(Saved entries)
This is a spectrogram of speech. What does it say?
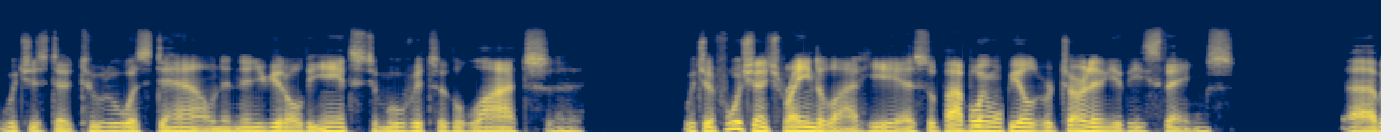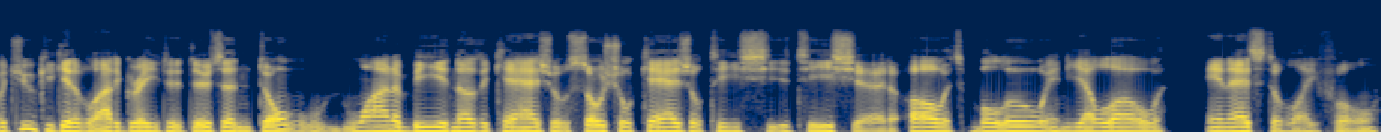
which is to two us down, and then you get all the ants to move it to the lots. Uh, which unfortunately it's rained a lot here, so Pod Boy won't be able to return any of these things. Uh, but you could get a lot of great. There's a don't want to be another casual social casualty t-shirt. Oh, it's blue and yellow, and that's delightful.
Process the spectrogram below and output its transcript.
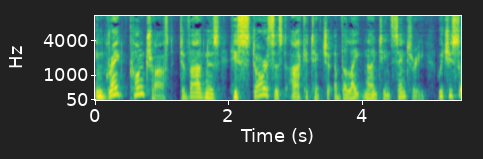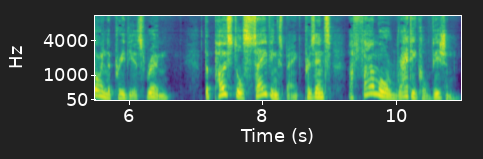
In great contrast to Wagner's historicist architecture of the late 19th century, which you saw in the previous room, the Postal Savings Bank presents a far more radical vision.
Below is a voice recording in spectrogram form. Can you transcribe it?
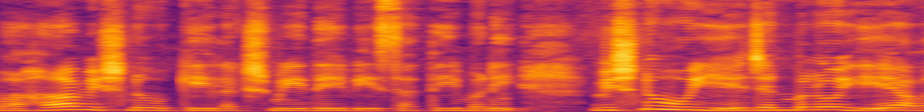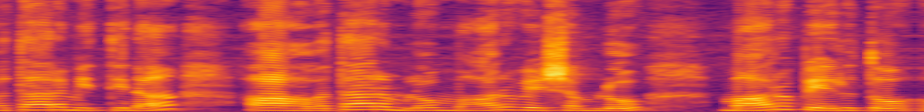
మహావిష్ణువుకి లక్ష్మీదేవి సతీమణి. విష్ణువు ఏ జన్మలో ఏ అవతారం ఎత్తినా ఆ అవతారంలో మారు వేషంలో మారు పేరుతో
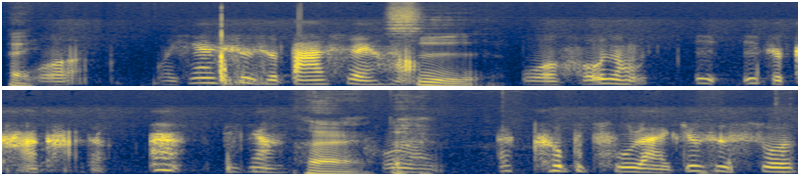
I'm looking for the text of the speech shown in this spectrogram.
哎，我我现在四十八岁哈，是，我喉咙一一直卡卡的，就这样，哎，喉咙哎咳不出来，就是说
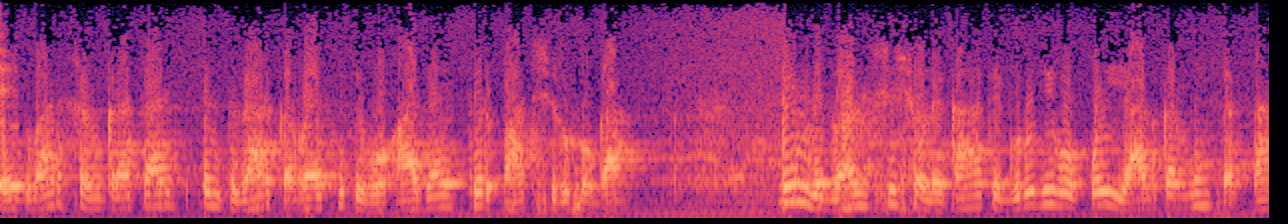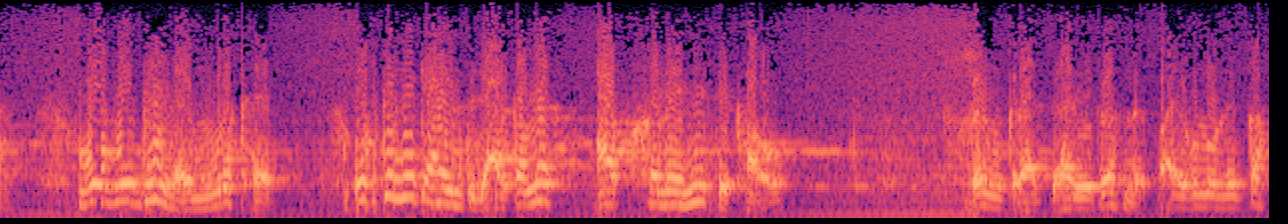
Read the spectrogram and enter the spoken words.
एक बार शंकराचार्य इंतज़ार कर रहे थे कि वो आ जाए, फिर पाठ शुरू होगा। तीन विद्वान शिष्यों ने कहा कि गुरुजी, वो कोई याद कर नहीं सकता। वो बुद्धू है, मूर्ख है। उसके लिए क्या इंतज़ार करना? आप हमें ही सिखाओ। शंकराचार्य रह न पाए, उन्होंने कहा,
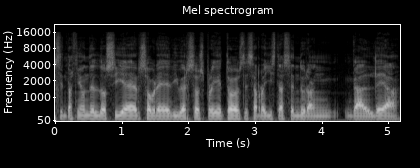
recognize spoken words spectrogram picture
Presentación del dossier sobre diversos proyectos desarrollistas en Durangaldea.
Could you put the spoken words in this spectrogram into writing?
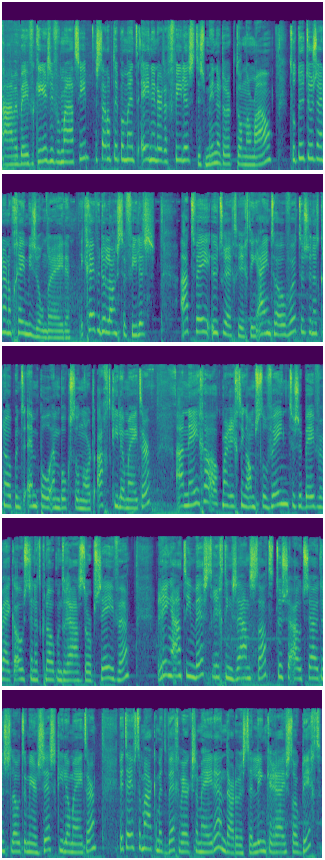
ANWB Verkeersinformatie. Er staan op dit moment 31 files, dus minder druk dan normaal. Tot nu toe zijn er nog geen bijzonderheden. Ik geef u de langste files. A2 Utrecht richting Eindhoven, tussen het knooppunt Empel en Bokstel Noord 8 kilometer. A9 Alkmaar richting Amstelveen, tussen Beverwijk Oost en het knooppunt Raasdorp 7. Ring A10 West richting Zaanstad, tussen Oud-Zuid en Slotermeer 6 kilometer. Dit heeft te maken met wegwerkzaamheden en daardoor is de linkerrijstrook dicht.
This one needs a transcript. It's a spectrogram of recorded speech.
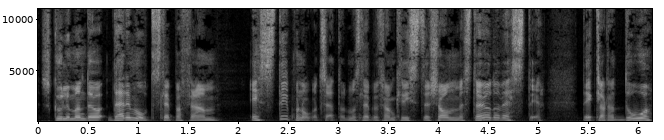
Skulle man då däremot släppa fram SD på något sätt, att man släpper fram Kristersson med stöd av SD. Det är klart att då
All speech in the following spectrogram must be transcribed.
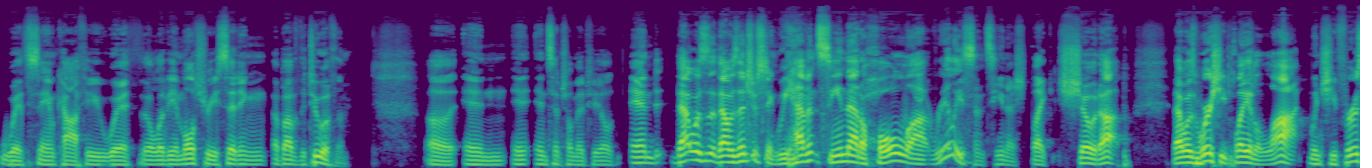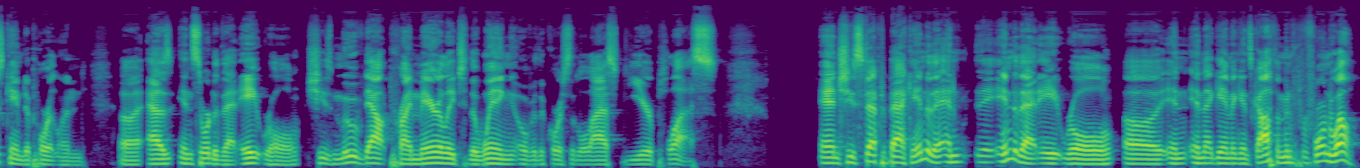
with Sam Coffey, with Olivia Moultrie sitting above the two of them. Uh, in, in, in central midfield, and that was that was interesting. We haven't seen that a whole lot really since Hina like showed up. That was where she played a lot when she first came to Portland, uh, as in sort of that eight role. She's moved out primarily to the wing over the course of the last year plus, and she stepped back into that and into that eight role uh, in in that game against Gotham and performed well,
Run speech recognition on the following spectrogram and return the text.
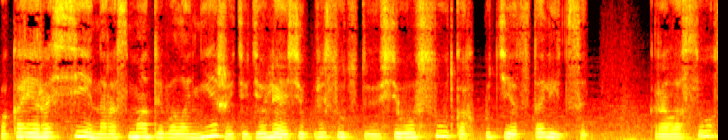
Пока я рассеянно рассматривала нежить, удивляясь ее присутствию всего в сутках пути от столицы, кровосос,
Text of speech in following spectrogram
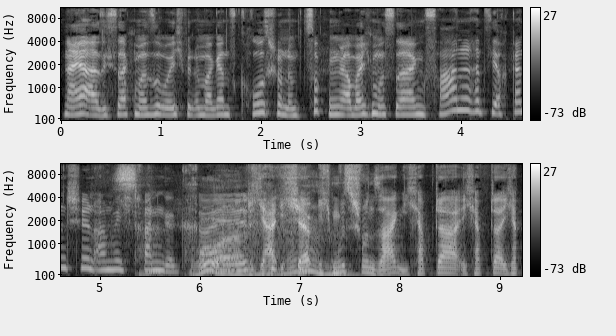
Naja, also ich sag mal so, ich bin immer ganz groß schon im Zucken, aber ich muss sagen, Fahne hat sich auch ganz schön an mich dran gekrallt. Ja, ich, hab, ich muss schon sagen, ich habe da, ich habe da, ich habe,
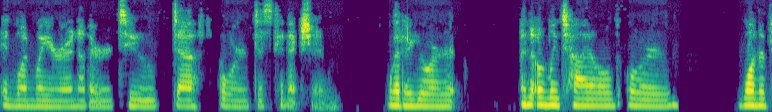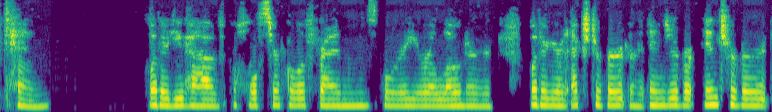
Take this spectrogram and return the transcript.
in one way or another to death or disconnection, whether you're an only child or one of 10, whether you have a whole circle of friends or you're a loner, whether you're an extrovert or an introvert,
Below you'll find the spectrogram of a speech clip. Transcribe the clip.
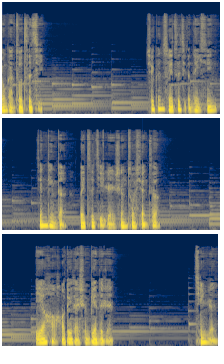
勇敢做自己，去跟随自己的内心，坚定的为自己人生做选择。也要好好对待身边的人，亲人、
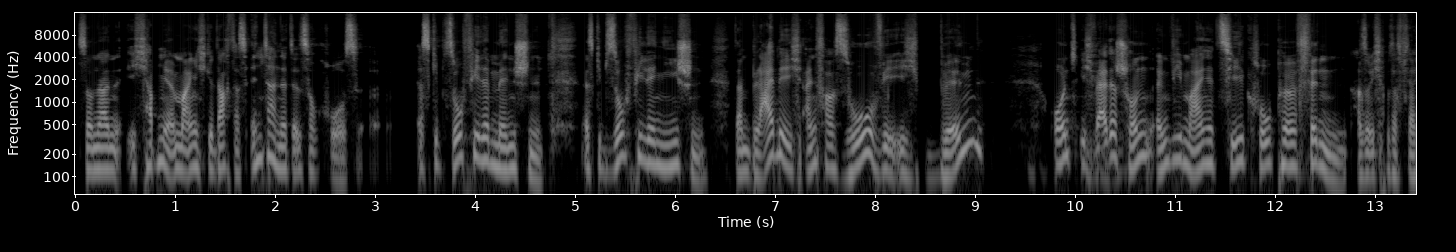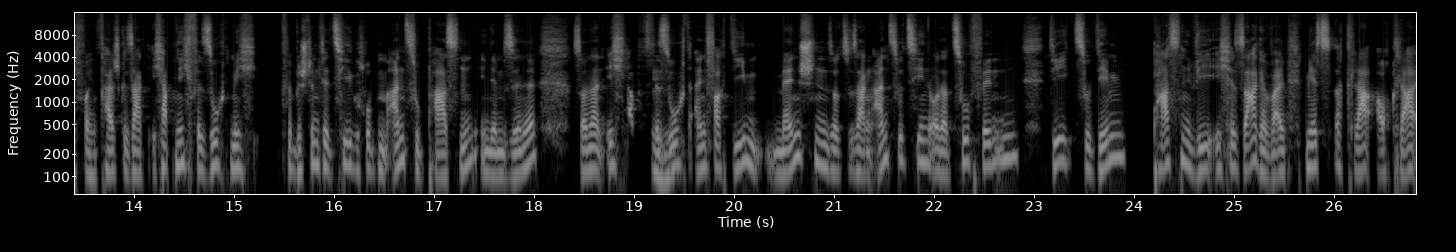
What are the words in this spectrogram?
sondern ich habe mir immer eigentlich gedacht, das Internet ist so groß es gibt so viele Menschen, es gibt so viele Nischen, dann bleibe ich einfach so, wie ich bin, und ich werde schon irgendwie meine Zielgruppe finden. Also ich habe das vielleicht vorhin falsch gesagt. Ich habe nicht versucht, mich für bestimmte Zielgruppen anzupassen in dem Sinne, sondern ich habe mhm. versucht, einfach die Menschen sozusagen anzuziehen oder zu finden, die zu dem passen, wie ich es sage, weil mir ist klar, auch klar,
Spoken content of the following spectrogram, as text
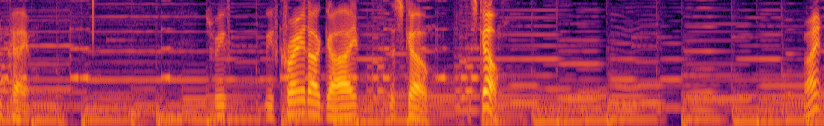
Okay. So we've we've created our guy. Let's go. Let's go. Right?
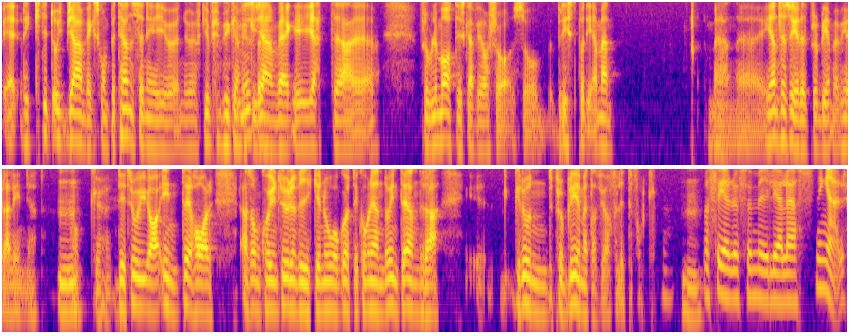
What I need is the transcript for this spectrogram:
är, riktigt... Och järnvägskompetensen är ju... Nu ska vi bygga mycket järnväg. Det är jätteproblematiskt att vi har så, så brist på det. Men men eh, egentligen så är det ett problem över hela linjen. Mm. Och, eh, det tror jag inte har... Alltså om konjunkturen viker något, det kommer ändå inte ändra eh, grundproblemet att vi har för lite folk. Mm. Vad ser du för möjliga lösningar?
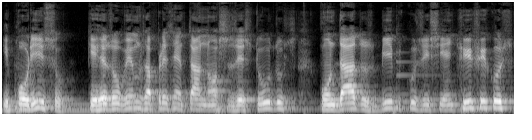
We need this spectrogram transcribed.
E por isso que resolvemos apresentar nossos estudos com dados bíblicos e científicos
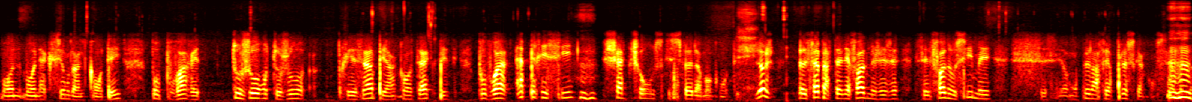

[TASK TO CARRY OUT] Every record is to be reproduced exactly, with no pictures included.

[ANSWER TO THIS EXERCISE]
This is a spectrogram of speech. What does it say?
which is to two us down, and then you get all the ants to move it to the lots. Uh, which unfortunately it's rained a lot here, so Pod Boy won't be able to return any of these things. Uh, but you could get a lot of great. There's a don't want to be another casual social casualty t-shirt. Oh, it's blue and yellow, and that's delightful.
Process the spectrogram below and output its transcript.
In great contrast to Wagner's historicist architecture of the late 19th century, which you saw in the previous room, the Postal Savings Bank presents a far more radical vision.
Below is a voice recording in spectrogram form. Can you transcribe it?
మహావిష్ణువుకి లక్ష్మీదేవి సతీమణి. విష్ణువు ఏ జన్మలో ఏ అవతారం ఎత్తినా ఆ అవతారంలో మారు వేషంలో మారు పేరుతో
I'm looking for the text of the speech shown in this spectrogram.
哎，我我现在四十八岁哈，是，我喉咙一一直卡卡的，就这样，哎，喉咙哎咳不出来，就是说
Read the spectrogram and enter the spoken words.
एक बार शंकराचार्य इंतज़ार कर रहे थे कि वो आ जाए, फिर पाठ शुरू होगा। तीन विद्वान शिष्यों ने कहा कि गुरुजी, वो कोई याद कर नहीं सकता। वो बुद्धू है, मूर्ख है। उसके लिए क्या इंतज़ार करना? आप हमें ही सिखाओ। शंकराचार्य रह न पाए, उन्होंने कहा,
recognize spoken words spectrogram picture
Presentación del dossier sobre diversos proyectos desarrollistas en Durangaldea.
Could you put the spoken words in this spectrogram into writing?
ANWB Verkeersinformatie. Er staan op dit moment 31 files, dus minder druk dan normaal. Tot nu toe zijn er nog geen bijzonderheden. Ik geef u de langste files. A2 Utrecht richting Eindhoven, tussen het knooppunt Empel en Bokstel Noord 8 kilometer. A9 Alkmaar richting Amstelveen, tussen Beverwijk Oost en het knooppunt Raasdorp 7. Ring A10 West richting Zaanstad, tussen Oud-Zuid en Slotermeer 6 kilometer. Dit heeft te maken met wegwerkzaamheden en daardoor is de linkerrijstrook dicht.
This one needs a transcript. It's a spectrogram of recorded speech.
Skulle man då däremot släppa fram SD på något sätt, att man släpper fram Kristersson med stöd av SD. Det är klart att då
All speech in the following spectrogram must be transcribed.
with Sam Coffey, with Olivia Moultrie sitting above the two of them. Uh, in, in, in central midfield, and that was that was interesting. We haven't seen that a whole lot really since Hina like showed up. That was where she played a lot when she first came to Portland, uh, as in sort of that eight role. She's moved out primarily to the wing over the course of the last year plus, and she stepped back into that and into that eight role uh, in in that game against Gotham and performed well,
Run speech recognition on the following spectrogram and return the text.
Пока я рассеянно рассматривала нежить, удивляясь ее присутствию всего в сутках пути от столицы, кровосос,
Text of speech in following spectrogram
Naja, also ich sag mal so, ich bin immer ganz groß schon im Zucken, aber ich muss sagen, Fahne hat sich auch ganz schön an mich dran gekrallt. Ja, ich, hab, ich muss schon sagen, ich habe da, ich habe da, ich habe,
Take this spectrogram and return the transcript.
in one way or another to death or disconnection, whether you're an only child or one of 10, whether you have a whole circle of friends or you're a loner, whether you're an extrovert or an introvert,
Below you'll find the spectrogram of a speech clip. Transcribe the clip.
勇敢做自己，去跟随自己的内心，坚定的为自己人生做选择。也要好好对待身边的人，亲人、
What are the words in this spectrogram?
sondern ich habe mir immer eigentlich gedacht, das Internet ist so groß es gibt so viele Menschen, es gibt so viele Nischen, dann bleibe ich einfach so, wie ich bin, und ich werde schon irgendwie meine Zielgruppe finden. Also ich habe das vielleicht vorhin falsch gesagt. Ich habe nicht versucht, mich für bestimmte Zielgruppen anzupassen in dem Sinne, sondern ich habe mhm. versucht, einfach die Menschen sozusagen anzuziehen oder zu finden, die zu dem passen, wie ich es sage, weil mir ist klar, auch klar,
Spoken content of the following spectrogram, as text
Okay. So we've we've created our guy. Let's go. Let's go. Right?
What I need is the transcript for this spectrogram:
är, riktigt... Och järnvägskompetensen är ju... Nu ska vi bygga mycket järnväg. Det är jätteproblematiskt att vi har så, så brist på det. Men men eh, egentligen så är det ett problem över hela linjen. Mm. Och, eh, det tror jag inte har... Alltså om konjunkturen viker något, det kommer ändå inte ändra eh, grundproblemet att vi har för lite folk. Mm. Vad ser du för möjliga lösningar?
We need this spectrogram transcribed.
E por isso que resolvemos apresentar nossos estudos com dados bíblicos e científicos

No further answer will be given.